If my daughter wants a profitable future in energy, she’ll ignore the doomsday language and focus on the companies that bring all that oil and natural gas to market. She doesn’t need to speculate about the price of oil and gas. Instead, she needs to understand that there are plenty of places where she can put her money and generate outstanding profits regardless of the economic cycle.
I’m talking about a place called the “midstream.”
Amelia’s Long-Term Portfolio: Stock No. 2 — Enterprise Product Partners
There are plenty of upstream oil and gas producers that my daughter could choose if she wants to make money in the Energy sector long term. She could buy XOM or any other descendant of Rockerfeller’s empire. However, her money would be subject to the whims of market volatility and the price actions of OPEC.
She could look downstream to the refineries and companies that bring oil and gas to the consumer market. Refineries like Valero Energy Corp. (NYSE: VLO) remain cheap, but have recently suffered from large, dramatic shifts in competitive landscapes.
So, that brings me to the midstream companies of the energy industry… Midstream companies are the critical transportation and storage names connecting upstream producers to the downstream refineries and product producers.
I’m looking at the master limited partnerships (MLPs), companies that own and operate pipelines across the U.S. These partnerships offer distinct tax benefits that allow unit owners to bypass taxation at the corporate level.
So long as the company passes the profits generated by its pipelines directly to its unit holders, the profits are taxed as ordinary income. That’s why MLPs carry much higher, more attractive dividends for their investors.
And one of my favorite long-term plays is right in the middle of this midstream…
It’s called Enterprise Product Partners L.P. (NYSE: EPD).
Enterprise Products Partners is one of the largest MLPs in the United States. The company specializes in the transport of oil and gas products across more than 50,000 miles of pipelines. Products shipped include crude oil, natural gas, NGL, petrochemicals and refined product pipelines. It also owns vast amounts of storage capacity, large processing facilities and deep-water docks that enable the global exports of U.S. fuels.

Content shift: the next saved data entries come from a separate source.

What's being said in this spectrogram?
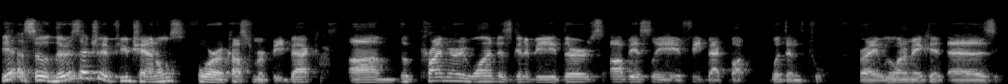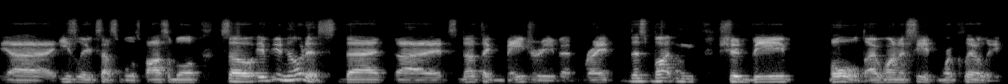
Yeah, so there's actually a few channels for customer feedback. Um, the primary one is going to be there's obviously a feedback button within the tool, right? We want to make it as uh, easily accessible as possible. So if you notice that uh, it's nothing major, even right, this button should be bold. I want to see it more clearly.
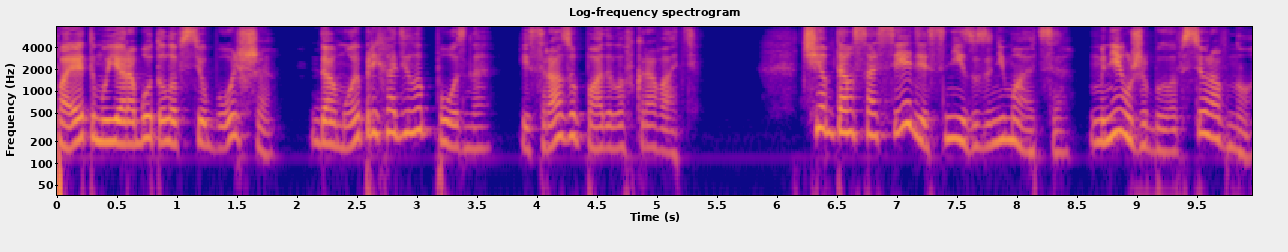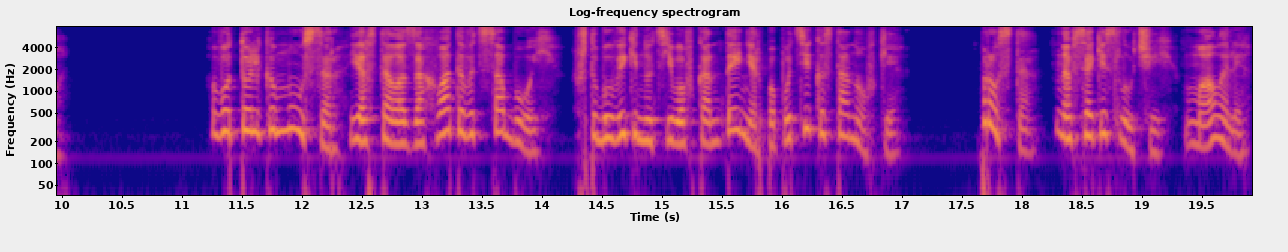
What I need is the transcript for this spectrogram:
Поэтому я работала все больше, домой приходила поздно и сразу падала в кровать. Чем там соседи снизу занимаются, мне уже было все равно. Вот только мусор я стала захватывать с собой, чтобы выкинуть его в контейнер по пути к остановке. Просто, на всякий случай, мало ли.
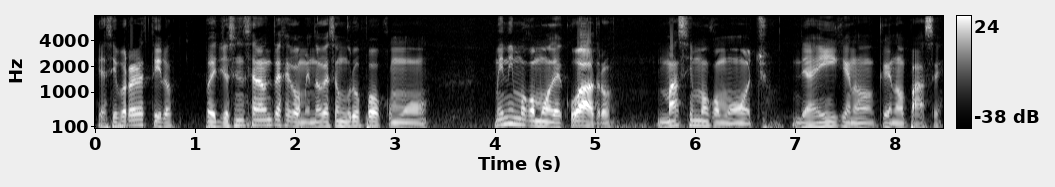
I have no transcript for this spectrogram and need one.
y así por el estilo. Pues yo sinceramente recomiendo que sea un grupo como mínimo como de 4, máximo como 8. De ahí que no, que no pase.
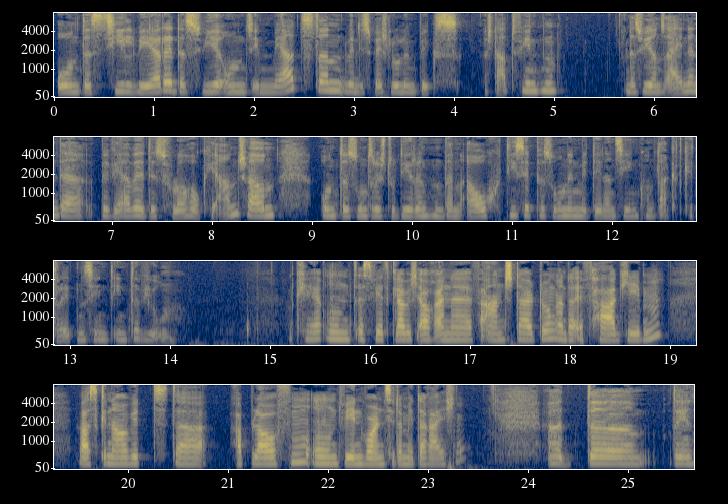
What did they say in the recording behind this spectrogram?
Und das Ziel wäre, dass wir uns im März dann, wenn die Special Olympics stattfinden, dass wir uns einen der Bewerbe des Floor Hockey anschauen und dass unsere Studierenden dann auch diese Personen, mit denen sie in Kontakt getreten sind, interviewen. Okay, und es wird, glaube ich, auch eine Veranstaltung an der FH geben. Was genau wird da ablaufen und wen wollen Sie damit erreichen? Äh, der, der,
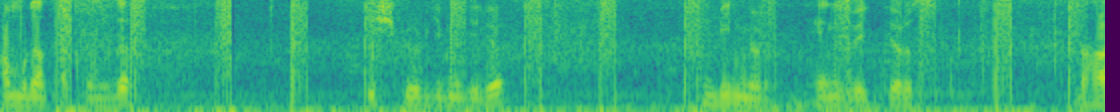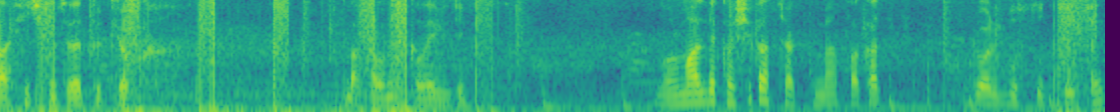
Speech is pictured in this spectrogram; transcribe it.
hamurdan taktığımızda iş görür gibi geliyor. Bilmiyorum. Henüz bekliyoruz. Daha hiç kimsede tık yok. Bakalım yakalayabilecek miyiz? Normalde kaşık atacaktım ben fakat göl buz tuttuğu için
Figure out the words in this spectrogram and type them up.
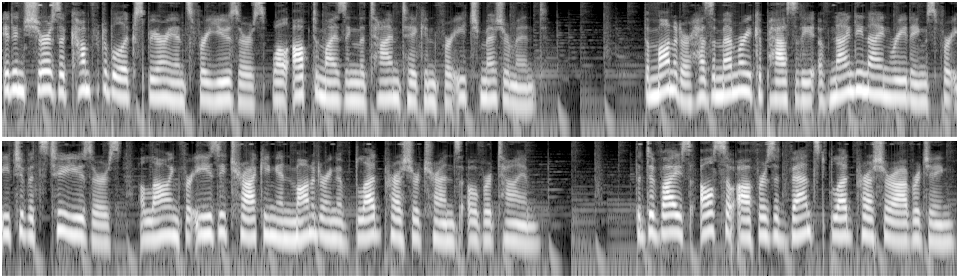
It ensures a comfortable experience for users while optimizing the time taken for each measurement. The monitor has a memory capacity of 99 readings for each of its two users, allowing for easy tracking and monitoring of blood pressure trends over time. The device also offers advanced blood pressure averaging,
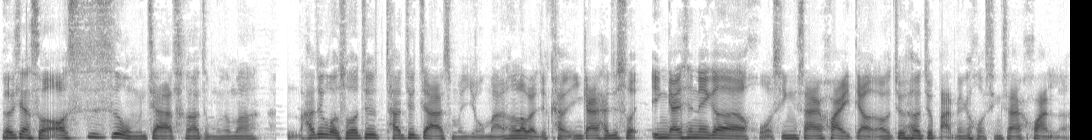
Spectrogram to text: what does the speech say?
然后想说哦，是是我们家的车啊，怎么了吗？他就跟我说，就他就加了什么油嘛，然后老板就看，应该他就说应该是那个火星塞坏掉，然后最后就把那个火星塞换了。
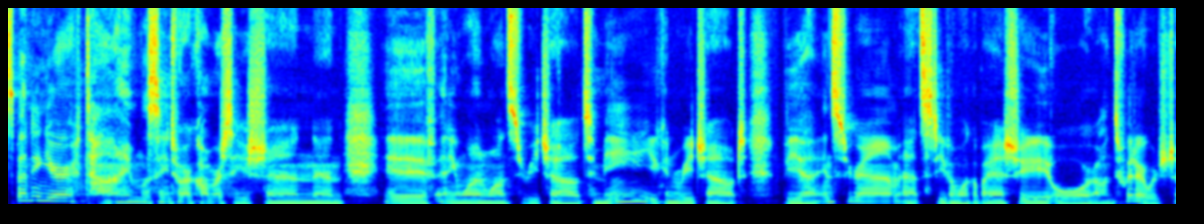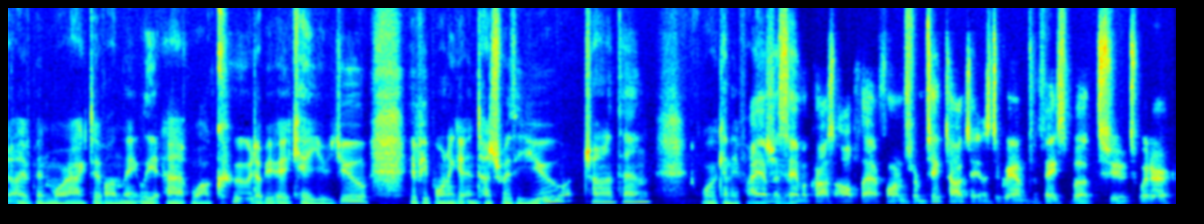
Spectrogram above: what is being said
spending your time listening to our conversation. And if anyone wants to reach out to me, you can reach out via Instagram at Stephen Wakabayashi or on Twitter, which I've been more active on lately at Waku, W A K U U. If people want to get in touch with you, Jonathan, where can they find you? I am you? the same across all platforms from TikTok to Instagram to Facebook to Twitter.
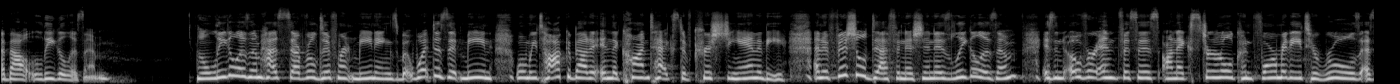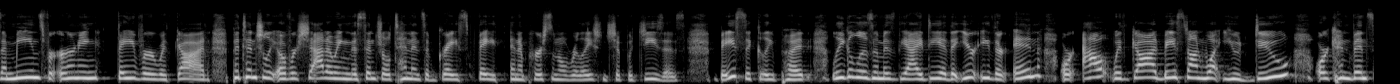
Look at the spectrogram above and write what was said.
about legalism. Legalism has several different meanings, but what does it mean when we talk about it in the context of Christianity? An official definition is legalism is an overemphasis on external conformity to rules as a means for earning favor with God, potentially overshadowing the central tenets of grace, faith, and a personal relationship with Jesus. Basically put, legalism is the idea that you're either in or out with God based on what you do or convince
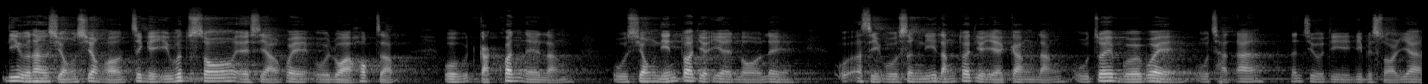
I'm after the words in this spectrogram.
你有通想象哦，即、個以弗所嘅社会有偌复杂，有各款嘅人，有商人帶着伊嘅勞累，有也是有生理人帶着伊嘅工人，有做买卖，有贼仔，咱就伫利比索亞。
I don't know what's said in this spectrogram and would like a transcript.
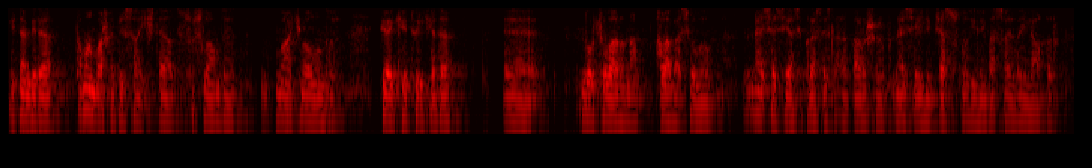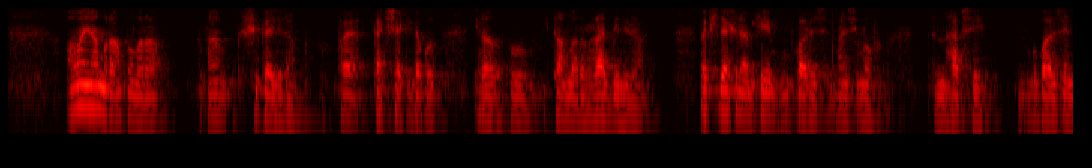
birdən-birə tamam başqa bir say işdə suçlandı, mühakimə olundu. Güya ki, Türkiyədə e, nurçularla əlaqəsi olub, nəsə siyasi proseslərə qarışıb, nəsə eləyib, cəsusluq eləyib və s. və ilə axır. Amma inanmıram bunlara. Mən şübhə edirəm və qəti şəkildə bu, bu ithamları rədd edirəm. Və fikirləşirəm ki, Mübariz Mənsimovun həbsi mübarizin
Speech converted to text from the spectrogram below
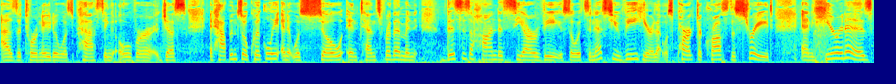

The company is a cash flow machine, charging its consumers for the right to ship and store fuels. EPD presents a unique long-term proposition as energy prices pull back. Shares currently provide about an 8% dividend, which aligns with the average return of the S&P 500 since inception. That’s an incredible value!
I’m eyeing EPD for my daughter’s portfolio. And we’ll talk about three other stocks I’ll add for her this week.
To your wealth,